Improving Safety In Your Workplace


I wrote earlier about reward bonuses as a means for improving and motivating leadership in safety. Leadership is often used as the example on how to improve safety – because it is. Without the support of the boss, or senior managers, you are pushing the proverbial uphill. However, the first stage to improve safety is to acknowledge you have a problem: ‘Hi, my name is Joe’s Business and I have a safety problem.’ Or the positive spin is to recognising the potential to improve.

Honestly, however that motivation is derived does not matter –whether a legal shake up, want to get a reduced ACC levy, concern over morale or a head office dictate etc is to my mind almost irrelevant because it’s the DOING that counts. I liken it to my Dad learning how to put on his seatbelt. For years he used to always just drape the shoulder strap over his shoulder, because to a following cop it would like the seat belt was on. To us <10 year old kids this seemed like madness and we couldn’t understand why he didn’t just click in the belt. So we started working on him. There were questions about why he did what he did, why we have to wear belts and he doesn’t, what would happen in a crash. Then we just started reaching over and doing up the belt and eventually he started wearing his seatbelt. I never forgot this growing up and it was my first lesson in people. He didn’t want to click his seatbelt because of some nanny-state law telling him he had to – it was his way of giving the bird. But the coaching method did work; finding out what was important to him, and then making it unacceptable in our eyes not to wear a seatbelt.

The lessons apply equally today for people in a workplace safety situation. If you are the person trying to get your business to acknowledge ‘they have a safety problem’, you do not know which angle will work. A business is made up of people who are all different – so you need to find different means to encourage and teach the people within the company. Maybe they need the blunt approach – the law says this, you do it. Wear this safety equipment or you won’t be employed here. May be for managers the dollar incentives will appeal. Maybe the emotions of looking after your people and getting them home safely will motivate people.

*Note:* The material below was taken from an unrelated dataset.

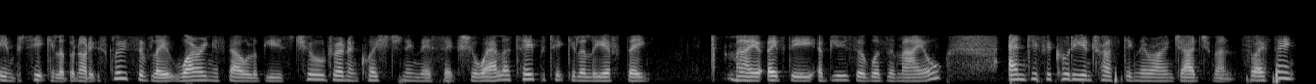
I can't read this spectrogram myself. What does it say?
in particular, but not exclusively, worrying if they will abuse children and questioning their sexuality, particularly if the if the abuser was a male, and difficulty in trusting their own judgment. So I think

At Safety Hub we have a series of newsletters you can sign up to as well as the website to help determine ways to motivate. Improving safety can only happen by acknowledging you have a problem and then having the urgency to take action.